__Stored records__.
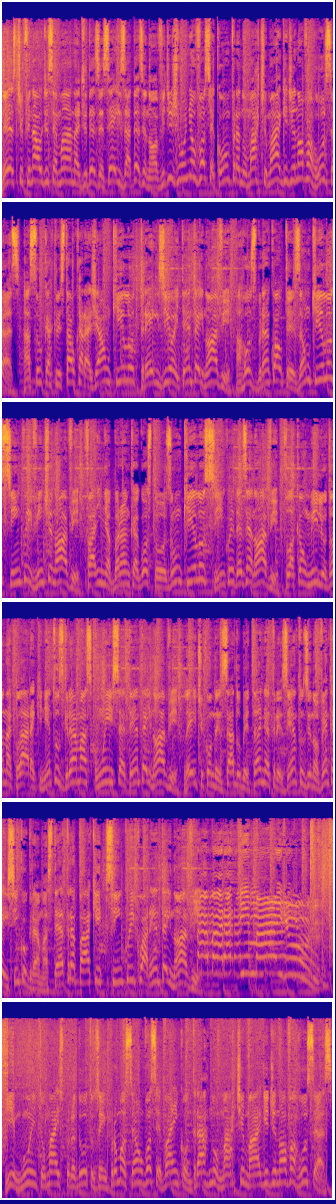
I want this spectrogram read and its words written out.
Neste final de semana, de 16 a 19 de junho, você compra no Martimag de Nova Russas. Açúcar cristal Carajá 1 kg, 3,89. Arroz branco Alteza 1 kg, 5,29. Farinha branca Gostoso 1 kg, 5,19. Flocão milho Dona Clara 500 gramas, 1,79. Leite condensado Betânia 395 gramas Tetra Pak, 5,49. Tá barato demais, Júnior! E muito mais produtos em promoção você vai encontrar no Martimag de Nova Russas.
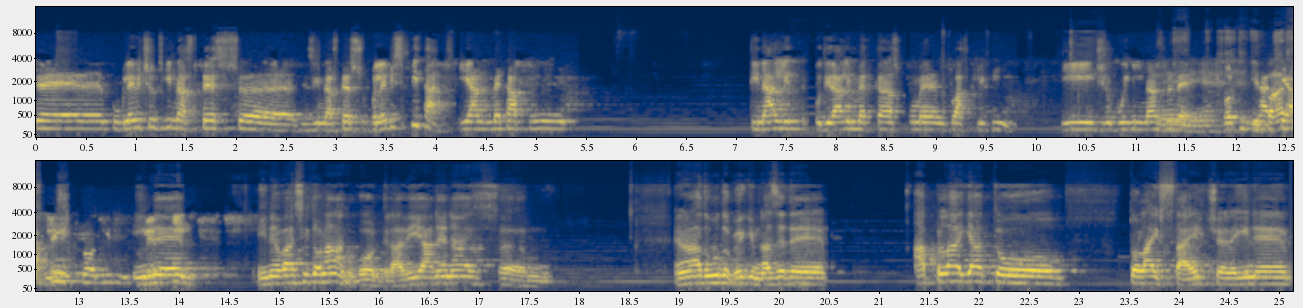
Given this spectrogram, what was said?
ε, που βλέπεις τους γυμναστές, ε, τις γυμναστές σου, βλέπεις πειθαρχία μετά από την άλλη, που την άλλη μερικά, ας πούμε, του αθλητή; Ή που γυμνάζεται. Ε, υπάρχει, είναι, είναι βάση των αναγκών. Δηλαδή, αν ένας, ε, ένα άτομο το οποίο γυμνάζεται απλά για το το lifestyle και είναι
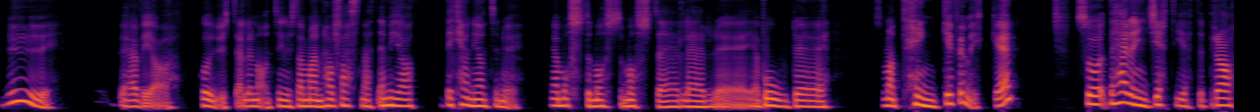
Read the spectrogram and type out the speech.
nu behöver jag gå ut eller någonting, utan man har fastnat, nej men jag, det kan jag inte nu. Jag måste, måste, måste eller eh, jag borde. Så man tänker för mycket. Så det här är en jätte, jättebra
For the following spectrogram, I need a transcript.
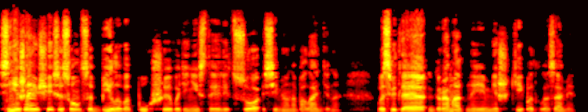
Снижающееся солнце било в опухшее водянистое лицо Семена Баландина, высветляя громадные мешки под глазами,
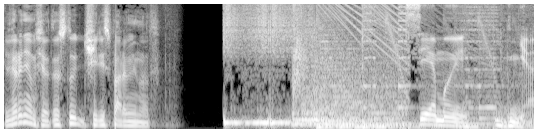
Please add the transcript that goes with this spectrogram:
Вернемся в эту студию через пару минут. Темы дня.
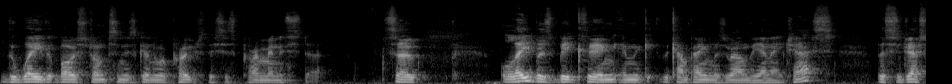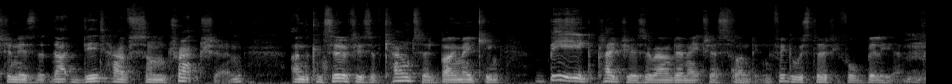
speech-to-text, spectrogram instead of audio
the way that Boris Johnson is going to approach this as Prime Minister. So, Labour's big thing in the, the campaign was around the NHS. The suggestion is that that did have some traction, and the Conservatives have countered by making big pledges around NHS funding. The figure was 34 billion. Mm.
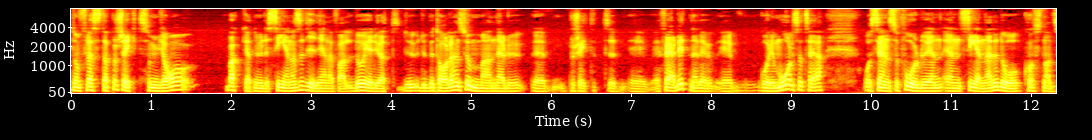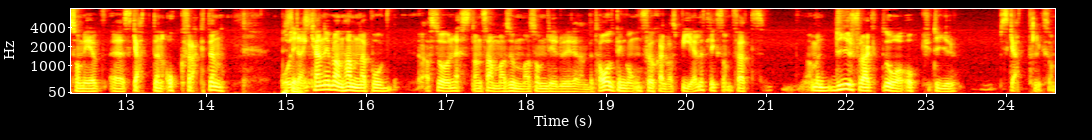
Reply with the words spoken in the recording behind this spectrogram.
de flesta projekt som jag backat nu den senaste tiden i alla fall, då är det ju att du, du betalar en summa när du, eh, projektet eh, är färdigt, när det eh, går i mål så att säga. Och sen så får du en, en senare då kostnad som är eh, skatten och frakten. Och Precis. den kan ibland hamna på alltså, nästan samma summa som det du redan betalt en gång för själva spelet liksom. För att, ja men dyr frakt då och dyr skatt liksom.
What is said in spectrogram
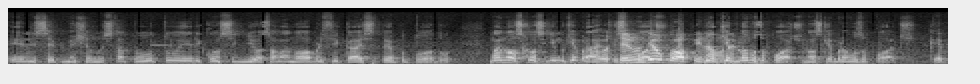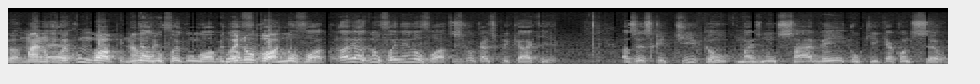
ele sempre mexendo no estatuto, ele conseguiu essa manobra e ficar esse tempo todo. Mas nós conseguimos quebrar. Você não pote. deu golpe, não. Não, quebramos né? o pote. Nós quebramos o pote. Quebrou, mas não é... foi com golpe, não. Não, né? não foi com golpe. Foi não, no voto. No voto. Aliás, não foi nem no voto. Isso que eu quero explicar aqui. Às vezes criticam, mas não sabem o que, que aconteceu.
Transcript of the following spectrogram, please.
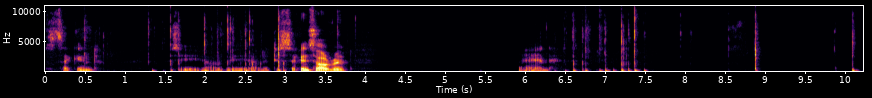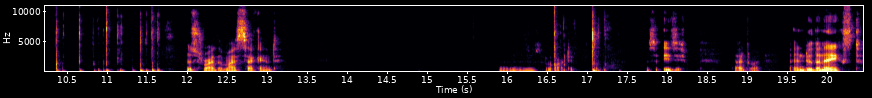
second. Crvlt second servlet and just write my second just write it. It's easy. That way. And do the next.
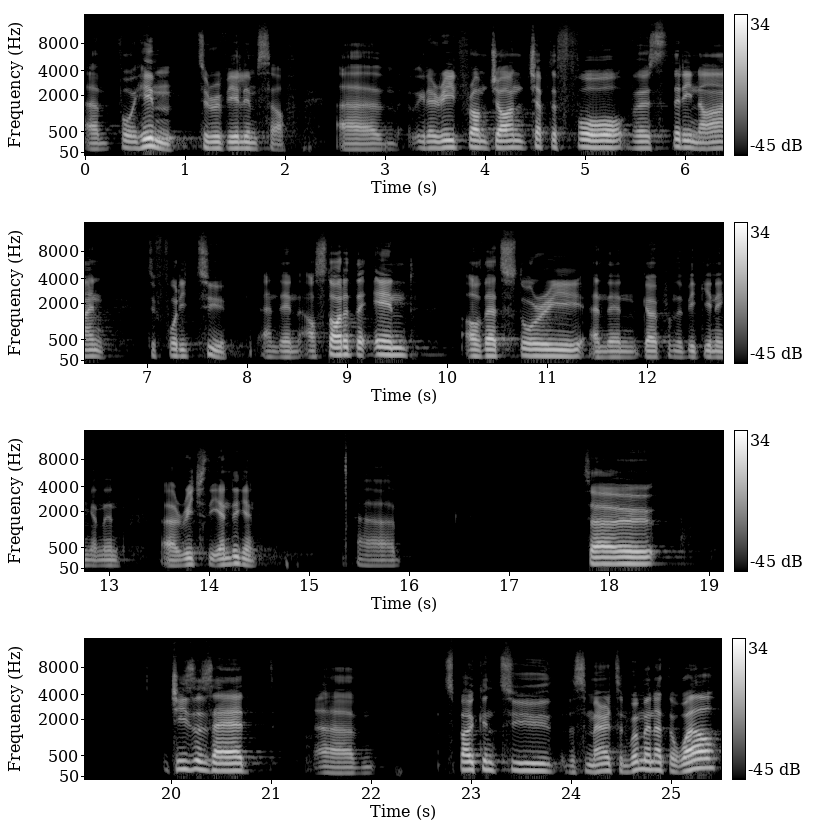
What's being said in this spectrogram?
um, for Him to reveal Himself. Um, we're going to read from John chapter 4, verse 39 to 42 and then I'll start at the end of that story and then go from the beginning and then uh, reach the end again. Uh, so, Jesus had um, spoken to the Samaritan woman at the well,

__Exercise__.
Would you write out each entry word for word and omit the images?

__Answer below__.
I want this spectrogram read and its words written out.
Neste final de semana, de 16 a 19 de junho, você compra no Martimag de Nova Russas. Açúcar cristal Carajá 1 kg, 3,89. Arroz branco Alteza 1 kg, 5,29. Farinha branca Gostoso 1 kg, 5,19. Flocão milho Dona Clara 500 gramas, 1,79. Leite condensado Betânia 395 gramas Tetra Pak, 5,49. Tá barato demais, Júnior! E muito mais produtos em promoção você vai encontrar no Martimag de Nova Russas.
Given this spectrogram, what was said?
ε, που βλέπεις τους γυμναστές, ε, τις γυμναστές σου, βλέπεις πειθαρχία μετά από την άλλη, που την άλλη μερικά, ας πούμε, του αθλητή; Ή που γυμνάζεται. Ε, υπάρχει, είναι, είναι βάση των αναγκών. Δηλαδή, αν ένας, ε, ένα άτομο το οποίο γυμνάζεται απλά για το το lifestyle και είναι
Read the spectrogram and type out the speech.
nu behöver jag gå ut eller någonting, utan man har fastnat, nej men jag, det kan jag inte nu. Jag måste, måste, måste eller eh, jag borde. Så man tänker för mycket. Så det här är en jätte, jättebra
For the following spectrogram, I need a transcript.
Снижающееся солнце било в опухшее водянистое лицо Семена Баландина, высветляя громадные мешки под глазами,
Please add the transcript that goes with this spectrogram:
Вернемся в эту студию через пару минут. Темы дня.
speech-to-text, spectrogram instead of audio
the way that Boris Johnson is going to approach this as Prime Minister. So, Labour's big thing in the, the campaign was around the NHS. The suggestion is that that did have some traction, and the Conservatives have countered by making big pledges around NHS funding. The figure was 34 billion. Mm.
Reply with the words spoken in the recording behind this spectrogram.
de flesta projekt som jag backat nu den senaste tiden i alla fall, då är det ju att du, du betalar en summa när du, eh, projektet eh, är färdigt, när det eh, går i mål så att säga. Och sen så får du en, en senare då kostnad som är eh, skatten och frakten. Och Precis. den kan ibland hamna på alltså, nästan samma summa som det du redan betalt en gång för själva spelet liksom. För att, ja men dyr frakt då och dyr skatt liksom.
What is said in spectrogram
ele sempre mexendo no estatuto, ele conseguiu essa manobra e ficar esse tempo todo. Mas nós conseguimos quebrar. Você não pote. deu golpe, não. Não, quebramos né? o pote. Nós quebramos o pote. Quebrou, mas não é... foi com golpe, não. Não, né? não foi com golpe. Foi não, no voto. No voto. Aliás, não foi nem no voto. Isso que eu quero explicar aqui. Às vezes criticam, mas não sabem o que, que aconteceu.
Transcript of the following spectrogram, please.
second. Crvlt second servlet and just write my second just write it. It's easy. That way. And do the next.
What's being said in this spectrogram?
um, for Him to reveal Himself. Um, we're going to read from John chapter 4, verse 39 to 42 and then I'll start at the end of that story and then go from the beginning and then uh, reach the end again. Uh, so, Jesus had um, spoken to the Samaritan woman at the well,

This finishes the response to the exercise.